The "let grandma die" healthcare rationing bill has much wrong with it. Here are the top 10 reasons to oppose this monstrosity.
Read from Investors.com, via the American Thinker:
10 Lumps Of Coal In The Health Care Bill
By BETSY McCAUGHEY
"For most Americans, the health reform bill that Senate Majority Leader Harry Reid is pushing to pass will be worse than coal in their stockings. Herewith, the Top 10 List of Things You Don't Want From Health Care Reform This Christmas — But Will Get Anyway From Congress.
1. Higher premiums: If you pay for your own insurance, your premiums will cost 10% to 13% more than if the bill didn't pass, according to the Congressional Budget Office. Insurance won't be more affordable. Sixty percent of the newly insured are being enrolled in Medicaid, the public program for the poor.
(UPDATE: See comment below. Diogenes gives link stating that this claim is false. I can't get my computer to view the info. You be the judge.
McCaughey may not have her facts right on this one, but there is NO WAY we'll add all those extra people on to healthcare and come up with lower premiums, even with the huge cuts in Medicare which will "let grandma die". Wait until the young people choose to pay the fines instead of purchasing the mandatory high-priced healthcare. Someone will have to make up the difference. CBO isn't taking that little detail into consideration.)
2. A cost you can't afford and can't avoid: Though moderate-income families will get subsidies, buying insurance is mandatory. A family earning $54,000 will be expected to pay $9,000 (17% of pre-tax income) for the premium, co-pays and deductibles, according to the CBO. If you don't enroll, the IRS will find you and penalize you (Senate bill, p. 345).
3. A one-size-fits-all health plan: Your benefit package will be prescribed by the Secretary of Health and Human Services. Whether you choose basic, silver or gold, and whether you pay for it yourself or qualify for a subsidy, your benefits are the same.
Gold plans simply collect more up front and give you a lower co-pay or deductible. It's unclear how possible it will be to buy supplemental insurance. The goal is to discourage health consumption and differences based on ability to pay.
4. A sin tax on your generous plan at work: This is another equalizer to discourage some people from getting more than others.

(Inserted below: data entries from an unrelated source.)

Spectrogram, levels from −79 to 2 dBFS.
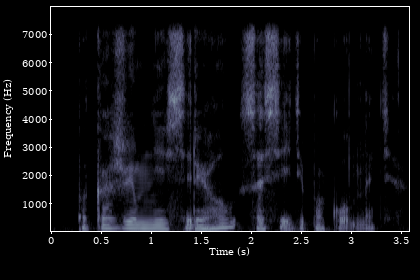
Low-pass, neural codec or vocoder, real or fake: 7.2 kHz; codec, 16 kHz, 2 kbps, X-Codec, HuBERT features, trained on LibriSpeech; fake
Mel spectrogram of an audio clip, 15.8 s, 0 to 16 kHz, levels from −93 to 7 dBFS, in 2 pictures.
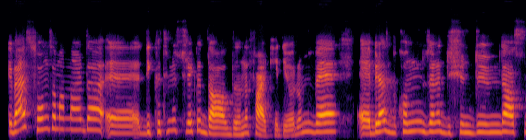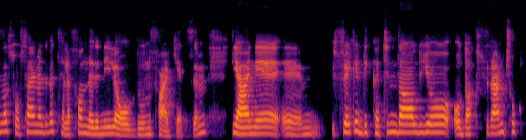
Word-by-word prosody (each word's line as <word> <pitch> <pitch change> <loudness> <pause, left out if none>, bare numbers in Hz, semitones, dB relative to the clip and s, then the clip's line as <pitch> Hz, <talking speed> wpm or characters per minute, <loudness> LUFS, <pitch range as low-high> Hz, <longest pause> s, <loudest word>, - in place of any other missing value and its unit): E, 220 - -1
ben 240 - +6
son 300 -4 -3
zamanlarda, 290 0 -2
eee, 190 -5 -2
dikkatimin 235 +4 -5
sürekli 235 -3 -5
dağıldığını 165 0 +2
fark 195 - +1
ediyorum 145 - -7
ve, 230 +1 +7 0.4
eee, 175 0 +3
biraz 230 -1 +5
bu 195 - -10
konunun 240 +2 -3
üzerine 230 -1 -2
düşündüğümde 215 +3 -2
aslında 220 +1 +2
sosyal 215 0 -2
medya 210 0 -4
ve 235 0 -3
telefon 155 +5 -4
nedeniyle 170 +1 0
olduğunu 150 +2 -2
fark 155 -7 -2
ettim. 200 +8 -8 0.4
Yani, 175 -3 +6
emm, 170 -2 -1 0.3
sürekli 220 -1 -1
dikkatim 205 +2 -4
dağılıyor, 210 0 +3
odak 165 0 -2
sürem 185 +4 0
çok 315 - -10
210 Hz, 130 wpm, -23 LUFS, 175-230 Hz, 0.4 s, ve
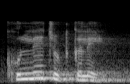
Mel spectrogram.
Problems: background sounds at intervals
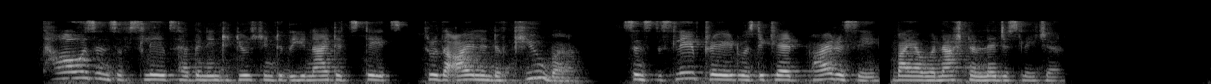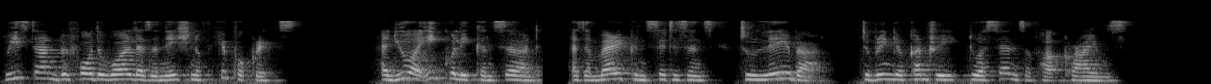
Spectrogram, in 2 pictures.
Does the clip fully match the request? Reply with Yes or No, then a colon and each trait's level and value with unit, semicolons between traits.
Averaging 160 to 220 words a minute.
No: average, 140 wpm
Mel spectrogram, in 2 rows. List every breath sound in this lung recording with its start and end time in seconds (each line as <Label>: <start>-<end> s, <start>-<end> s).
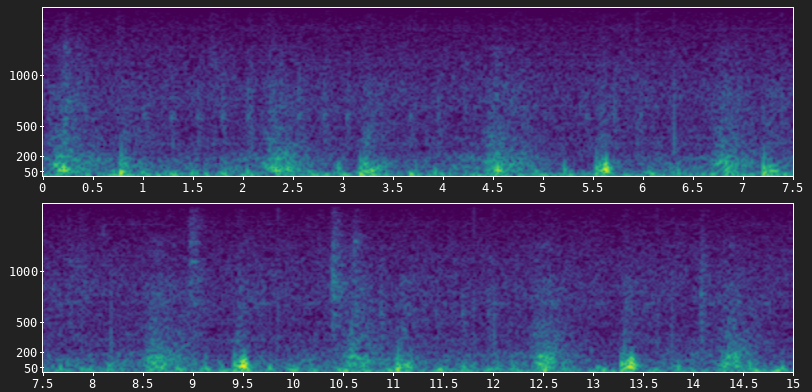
Inhalation: 0.00-0.69 s, 2.22-2.75 s, 4.40-4.95 s, 6.62-7.16 s, 8.52-9.22 s, 10.49-11.03 s, 12.39-12.94 s, 14.35-14.91 s
Exhalation: 0.70-1.10 s, 3.09-3.65 s, 5.50-5.90 s, 7.17-7.61 s, 9.39-9.89 s, 11.02-11.35 s, 13.32-13.64 s
Rhonchi: 0.04-0.34 s, 3.11-3.51 s, 6.72-7.02 s, 12.43-12.73 s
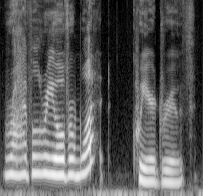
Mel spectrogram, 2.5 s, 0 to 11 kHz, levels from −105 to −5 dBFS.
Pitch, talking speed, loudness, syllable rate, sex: 230 Hz, 120 wpm, -16 LUFS, 4.2 syllables/s, female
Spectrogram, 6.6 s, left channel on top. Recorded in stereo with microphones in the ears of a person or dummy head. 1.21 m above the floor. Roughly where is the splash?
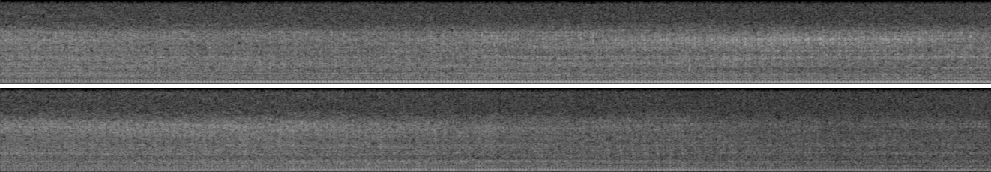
No splash in this recording.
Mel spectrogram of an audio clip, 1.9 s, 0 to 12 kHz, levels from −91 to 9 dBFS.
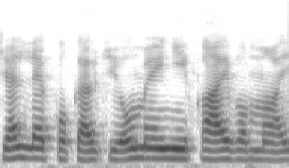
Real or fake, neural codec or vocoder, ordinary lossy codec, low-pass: fake; codec, 24 kHz, 3.1 kbps, DualCodec; none; none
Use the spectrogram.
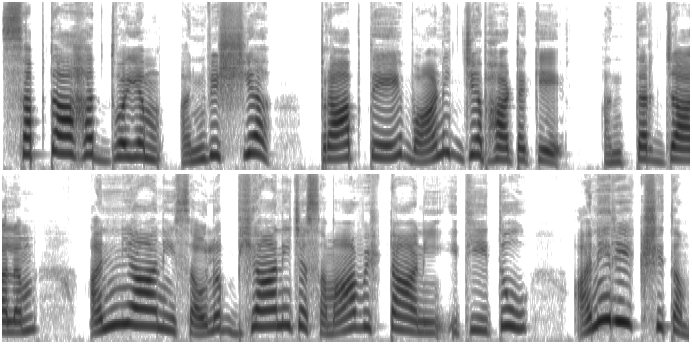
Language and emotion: Sanskrit, surprised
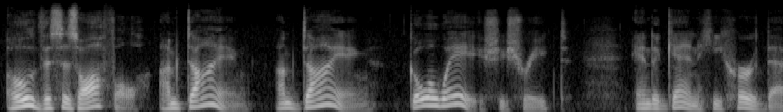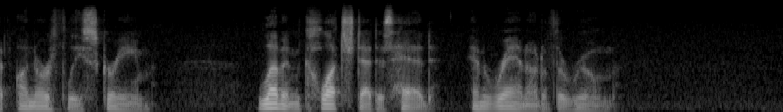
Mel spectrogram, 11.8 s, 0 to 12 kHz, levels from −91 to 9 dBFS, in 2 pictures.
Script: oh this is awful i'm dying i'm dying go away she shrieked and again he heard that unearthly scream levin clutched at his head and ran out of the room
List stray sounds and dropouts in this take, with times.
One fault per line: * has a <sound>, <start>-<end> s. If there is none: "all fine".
all fine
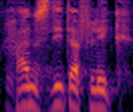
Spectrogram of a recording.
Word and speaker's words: Hans-Dieter Flick: Hans-Dieter Flick.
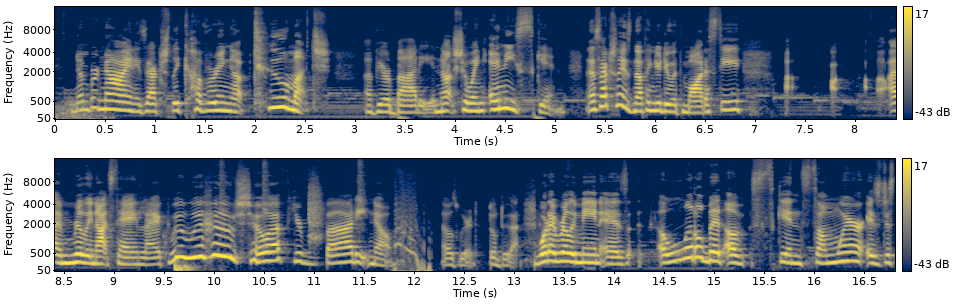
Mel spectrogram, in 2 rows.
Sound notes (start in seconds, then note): 11.7 record scratch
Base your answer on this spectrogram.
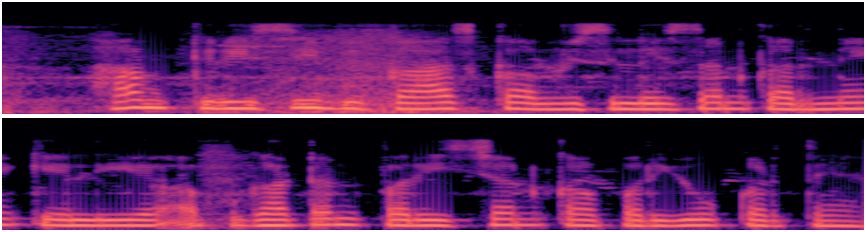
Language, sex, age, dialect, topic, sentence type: Hindi, female, 31-35, Marwari Dhudhari, agriculture, statement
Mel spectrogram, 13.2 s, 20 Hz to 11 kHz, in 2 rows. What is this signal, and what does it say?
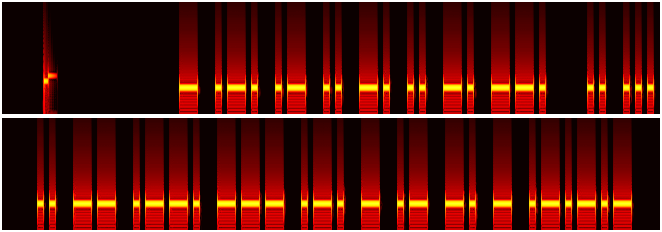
Morse code, heard as a keyed tone, about 20 wpm, 700 Hz. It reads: TRAINING IS IMPORTANT.
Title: Sentences from Top 1000 Words - Review Part 4 - 20wpm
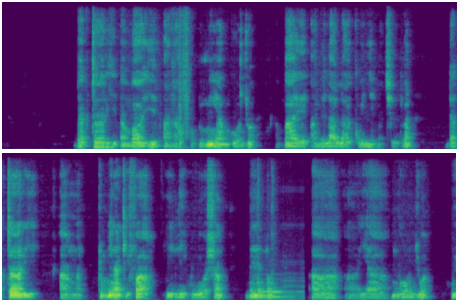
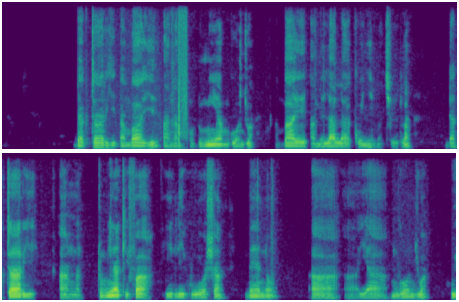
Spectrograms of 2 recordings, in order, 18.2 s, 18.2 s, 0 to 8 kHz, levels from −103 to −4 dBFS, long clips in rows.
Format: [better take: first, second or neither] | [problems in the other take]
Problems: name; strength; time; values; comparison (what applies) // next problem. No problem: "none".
second | noise reduction (neural separator model SepFormer DNS4)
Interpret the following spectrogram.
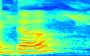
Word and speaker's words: the: आप में से कुछ कहेंगे द, ये जो लिखा हुआ है वो है द, और कुछ कहेंगे ये है दी। तो इसका करेक्ट आंसर दोनों है। इसे हम दा भी कह सकते हैं, इसे हम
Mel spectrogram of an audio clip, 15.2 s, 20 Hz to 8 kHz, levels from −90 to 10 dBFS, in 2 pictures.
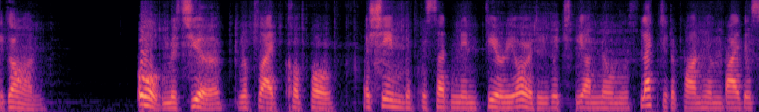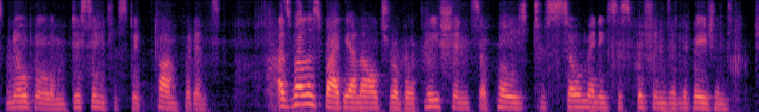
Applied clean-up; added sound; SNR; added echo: neural mask model RNNoise.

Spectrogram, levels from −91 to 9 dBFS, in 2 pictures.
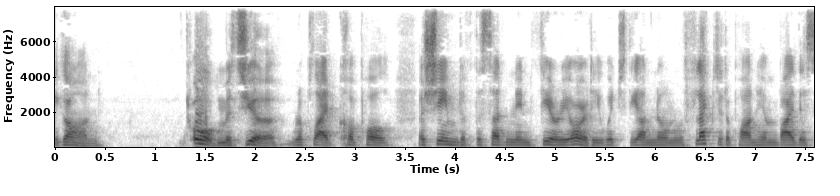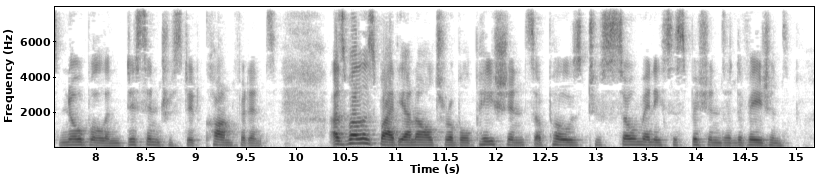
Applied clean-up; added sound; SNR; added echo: none; none; none; none.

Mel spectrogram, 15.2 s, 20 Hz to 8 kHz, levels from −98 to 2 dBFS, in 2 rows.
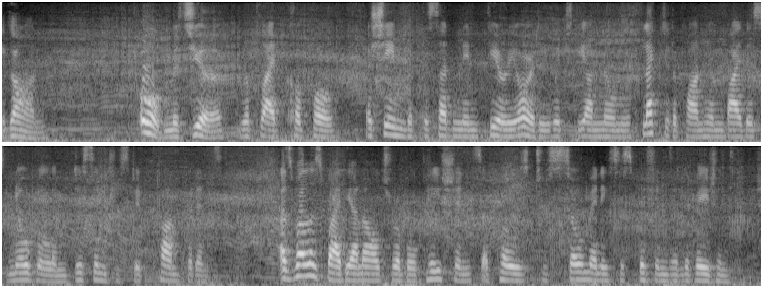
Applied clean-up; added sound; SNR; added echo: none; Motorcycle; 12 dB; none.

The Senate bill puts a 40% tax on Cadillac plans (p. 1,980). About one-fifth of employer-provided plans fall into that 'luxury' category. The CBO predicts that employers will downgrade your coverage to avoid the tax or reduce your take home pay.
5. Government controls on your doctors' decisions: The Senate bill bars doctors from participating in the private insurance system unless they implement whatever regulations the secretary of health and human services chooses to impose to 'improve health care quality' (p. 149). That broad phrase encompasses everything in medicine.
This would be the first time in history that the federal government is given power over how doctors treat privately insured patients
6. Hospitals closed to seniors: The House and Senate bills slash payments to hospitals and other institutions that care for seniors. The chief actuary for Medicare, Richard Foster, warns that cuts in the House bill are so severe that some institutions may face severe losses or end their participation in Medicare (Centers for Medicare & Medicaid Services, 11/13/09 report). Some seniors won't know where to go.
7. Bare-bones hospital care: Patients of all ages (and all incomes) will suffer when hospitals are in financial distress. Hospital budget cuts will mean shortages of nurses, equipment and cleaning staff. The president's chief health advisor, Dr. Ezekiel Emanuel, argues that hospitals in the U.S. offer more privacy and comfort than hospitals in Europe, and this 'abundance of amenities' drives up costs (Journal of the American Medical Association, June 18, 2008).
8. Future Medicare cuts: Look out baby boomers, the Senate bill establishes an Independent Medicare Advisory Commission to make automatic spending reductions in future years while insulating Congress from the political fallout. You won't get as much care as people in Medicare currently get.
9. A new social agenda: Money is allocated for adult preparation activities, including lessons on positive self-esteem and relationship dynamics, friendships, dating (and) romantic involvement (Senate bill, p.612). There are also giveaways to immigrants. The Senate bill hands low-income legal immigrants government subsidies as soon as they get here, instead of waiting the five years Medicaid requires (Senate bill, p. 274).
10. A tell-all relationship with every doctor you see: What happens in your doctor's office must be recorded in an electronic data base that can send the information to insurers and other medical offices (Senate bill, p. 62-66). Every doctor you see will have access to your medical history. See a psychiatrist? Your foot doctor will know about it.
These congressional tidings bring no comfort or joy. We must save ourselves from Congress' power now that it has gone astray."
While our healthcare will be going to hell in a handbasket, at least, we can take comfort in the fact that we now have a president who is a gifted speaker. How's that hope and change working out for you?